Sam: "Bit of both, they were a little late in and then they launched in US dollars."
Rowan: "And they had a cheesy picture of a kiwi holding an All Blacks jersey - it just didn't quite gel."
Sam: "And they didn't really spend the money. What they did well in Australia - and they were successful in Australia - was they put some people into it, they built a new AU dollar 'only search Australian things' website. They spent a shitload of money on advertising and they basically got first mover and got on the spiral first...they never got on their spiral here [in NZ] because they fucked up a few fundamentals, like currency..."
Richard: Will you expand into the Australian market - even the Asian market in future? Or will you remain rooted in NZ and that's where your core business will be and you won't expand much from there?
Sam: "I think the businesses we're in at the moment are largely geographically confined to where we are. Auction, classifieds etc - the biggest website always wins. There's one already in Australia, so we can't take auctions there really. It's very competitive in classifieds. There are big winners in those markets already. Same with jobs... So I don't think there's anything there."
Rowan: "In terms of new innovations, it's very possible [we'll expand]. We have a lot of smart people - at some stage something might come up that's a global application rather than just for New Zealand. I think we're better placed to hit markets like Australia and the US, purely from a language and localization perspective, than we are Asia."
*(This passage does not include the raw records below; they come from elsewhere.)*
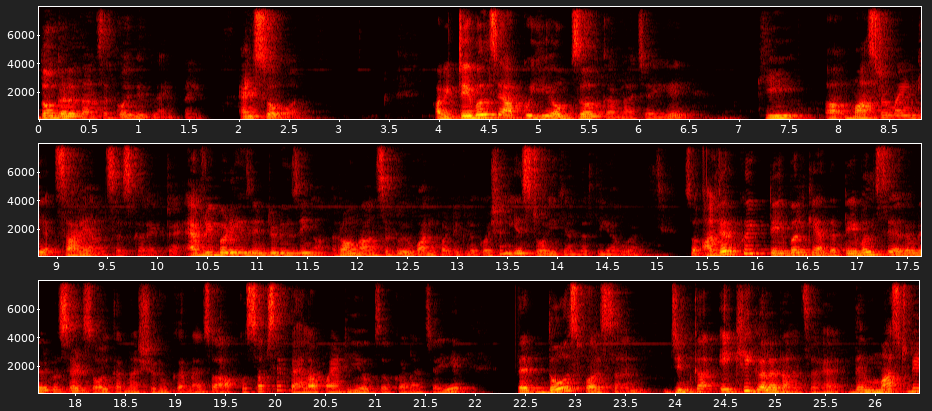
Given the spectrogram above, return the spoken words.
दो गलत आंसर कोई भी ब्लैंक नहीं। एंड सो ऑन अभी टेबल से आपको ये ऑब्ज़र्व करना चाहिए कि मास्टरमाइंड uh, के सारे आंसर्स करेक्ट हैं। Everybody is introducing wrong answer to a one particular question ये स्टोरी के अंदर दिया हुआ है। सो so, अगर कोई टेबल के अंदर टेबल से अगर मेरे को सेट सॉल्व करना शुरू करना है सो so आपको सबसे पहला पॉइंट ये ऑब्ज़र्व करना चाहिए दैट दोज पर्सन जिनका एक ही गलत आंसर है they must be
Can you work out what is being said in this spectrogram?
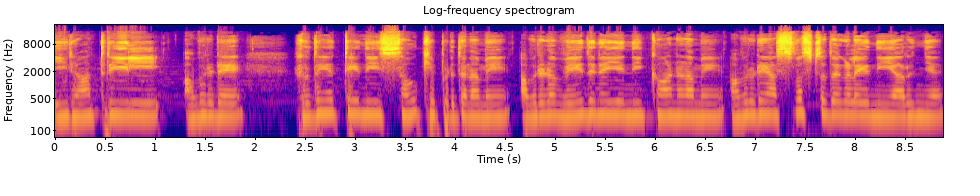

We also chatted at the end about the NZ market in general and what potential there is for web startups in NZ, but I'll include that discussion in my upcoming 'Top New Zealand Web Apps' post - as part of my international web apps series.
In summary I think there's a lot to learn from TradeMe's example, particularly for smaller countries - where being first mover and capturing key vertical markets can be the secret to success.
But also the big countries like the US and UK can learn from this that localization matters - a lot more than the giant Internet companies perhaps think.